Copy exactly the line that contains "For the spectrogram" plus all remaining lines of the data, and leave out every line before it.

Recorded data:
* * * * * * *

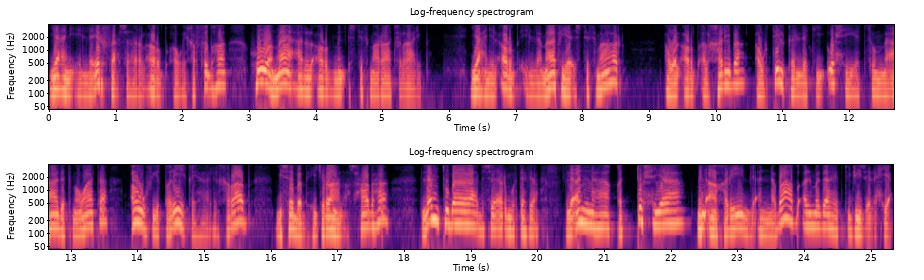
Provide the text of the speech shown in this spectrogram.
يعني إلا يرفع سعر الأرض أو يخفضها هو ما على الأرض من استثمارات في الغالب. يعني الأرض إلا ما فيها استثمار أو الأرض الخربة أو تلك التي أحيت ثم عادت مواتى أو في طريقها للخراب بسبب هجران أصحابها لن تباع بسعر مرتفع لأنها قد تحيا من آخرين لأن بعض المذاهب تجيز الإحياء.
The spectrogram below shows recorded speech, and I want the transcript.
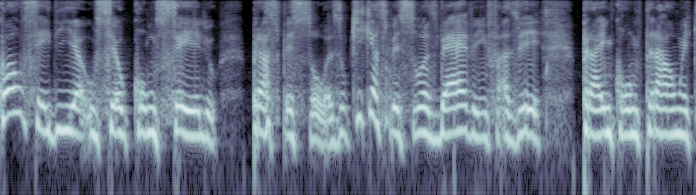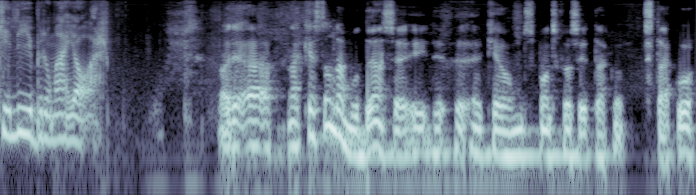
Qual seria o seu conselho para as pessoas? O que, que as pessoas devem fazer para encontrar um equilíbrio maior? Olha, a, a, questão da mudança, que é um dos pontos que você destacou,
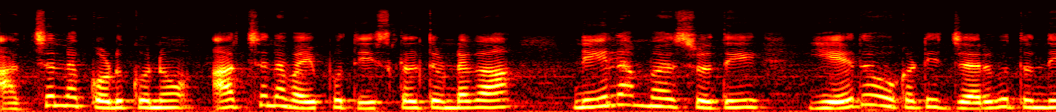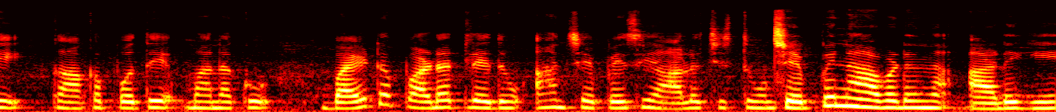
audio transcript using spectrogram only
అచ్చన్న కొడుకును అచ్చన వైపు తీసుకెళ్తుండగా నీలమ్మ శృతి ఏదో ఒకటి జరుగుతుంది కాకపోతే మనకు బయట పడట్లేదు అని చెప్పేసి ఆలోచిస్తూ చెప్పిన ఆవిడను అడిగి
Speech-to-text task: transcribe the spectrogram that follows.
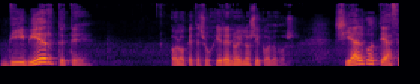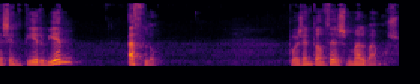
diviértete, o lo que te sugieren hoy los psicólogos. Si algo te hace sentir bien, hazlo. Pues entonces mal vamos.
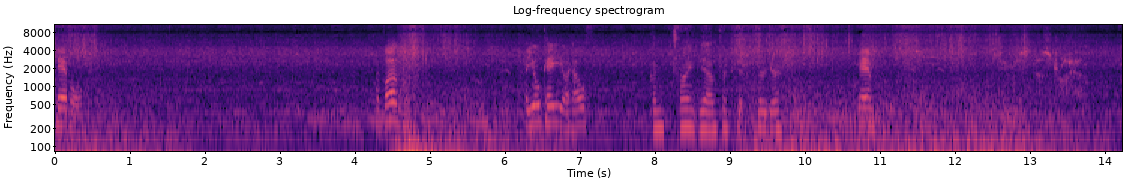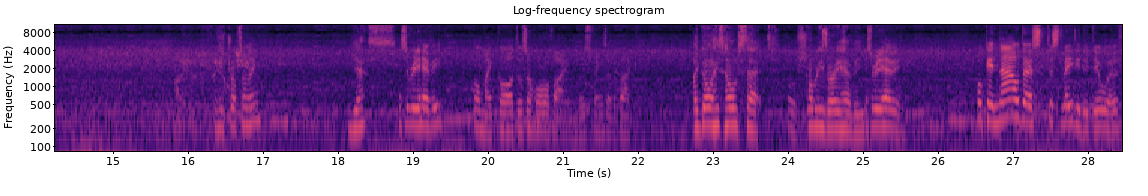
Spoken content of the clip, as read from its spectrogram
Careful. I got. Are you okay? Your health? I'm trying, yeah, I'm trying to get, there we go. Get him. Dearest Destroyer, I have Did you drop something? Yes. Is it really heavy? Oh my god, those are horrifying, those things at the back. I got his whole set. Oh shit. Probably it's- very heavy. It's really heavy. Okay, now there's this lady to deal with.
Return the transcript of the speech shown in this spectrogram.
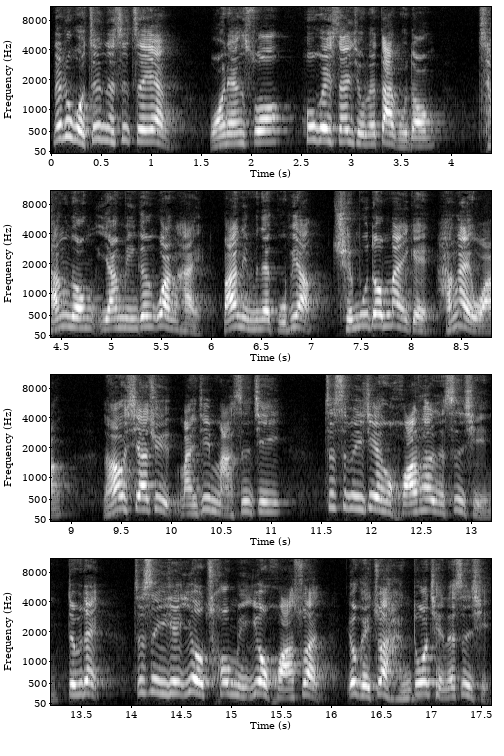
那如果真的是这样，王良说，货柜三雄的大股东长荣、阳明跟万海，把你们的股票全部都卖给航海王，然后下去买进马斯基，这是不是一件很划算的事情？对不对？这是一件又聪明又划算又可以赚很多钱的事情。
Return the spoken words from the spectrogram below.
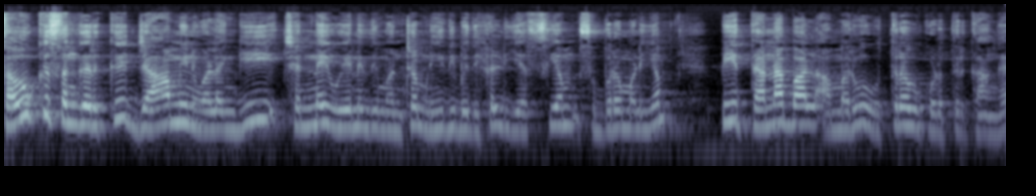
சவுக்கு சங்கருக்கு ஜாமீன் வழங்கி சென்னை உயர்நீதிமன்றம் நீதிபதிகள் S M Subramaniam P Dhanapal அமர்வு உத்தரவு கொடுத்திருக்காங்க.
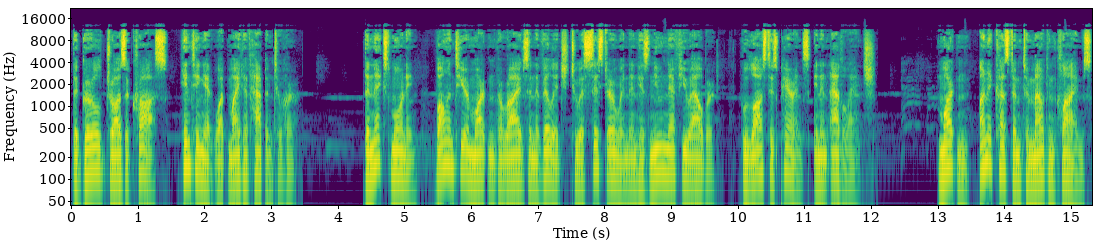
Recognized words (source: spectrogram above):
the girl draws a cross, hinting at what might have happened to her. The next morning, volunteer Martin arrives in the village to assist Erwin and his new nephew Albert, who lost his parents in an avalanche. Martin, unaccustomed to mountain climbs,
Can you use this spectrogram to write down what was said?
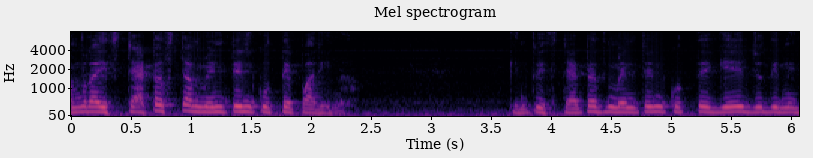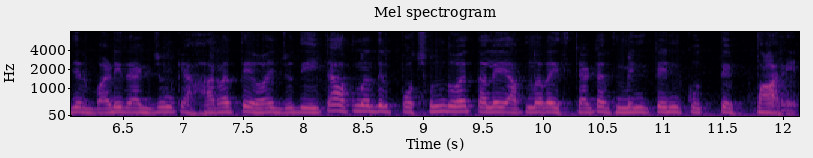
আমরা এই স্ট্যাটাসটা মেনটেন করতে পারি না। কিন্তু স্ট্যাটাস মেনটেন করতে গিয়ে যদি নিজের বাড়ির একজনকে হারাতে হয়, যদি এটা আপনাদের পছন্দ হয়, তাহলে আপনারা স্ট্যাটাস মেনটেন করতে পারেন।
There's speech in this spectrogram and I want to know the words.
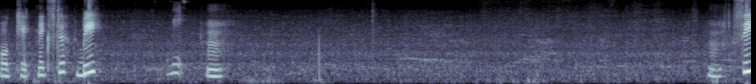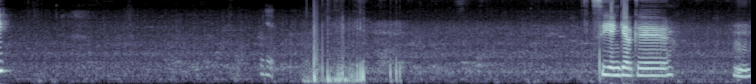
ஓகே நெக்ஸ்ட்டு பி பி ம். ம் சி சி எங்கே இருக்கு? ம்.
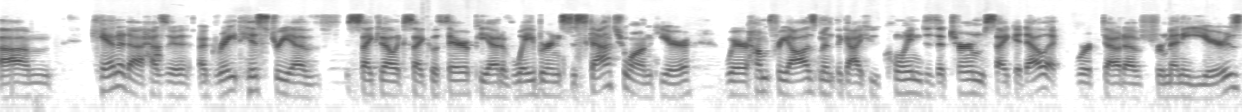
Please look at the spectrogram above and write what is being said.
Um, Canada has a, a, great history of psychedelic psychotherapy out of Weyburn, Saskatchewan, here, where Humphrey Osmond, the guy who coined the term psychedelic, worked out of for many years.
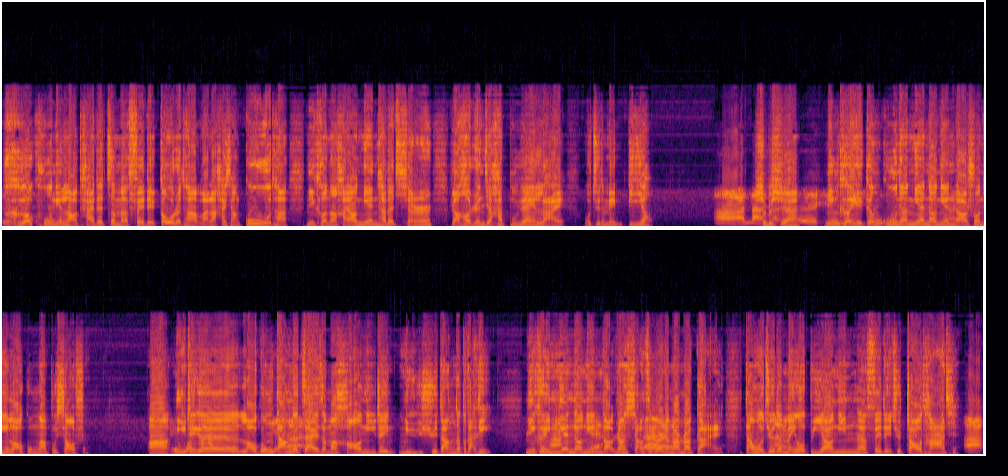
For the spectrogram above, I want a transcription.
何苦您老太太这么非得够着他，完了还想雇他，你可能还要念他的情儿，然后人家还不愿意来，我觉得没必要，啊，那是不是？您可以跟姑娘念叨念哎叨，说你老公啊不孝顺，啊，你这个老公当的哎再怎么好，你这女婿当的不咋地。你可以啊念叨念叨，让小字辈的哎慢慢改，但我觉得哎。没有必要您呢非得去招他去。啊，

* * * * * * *

### SOLVED PROBLEM
For the spectrogram above, I want a transcription.
何苦您老太太这么非得够着他，完了还想雇他，你可能还要念他的情儿，然后人家还不愿意来，我觉得没必要，啊，那是不是？您可以跟姑娘念叨念哎叨，说你老公啊不孝顺，啊，你这个老公当的哎再怎么好，你这女婿当的不咋地。你可以啊念叨念叨，让小字辈的哎慢慢改，但我觉得哎。没有必要您呢非得去招他去。啊，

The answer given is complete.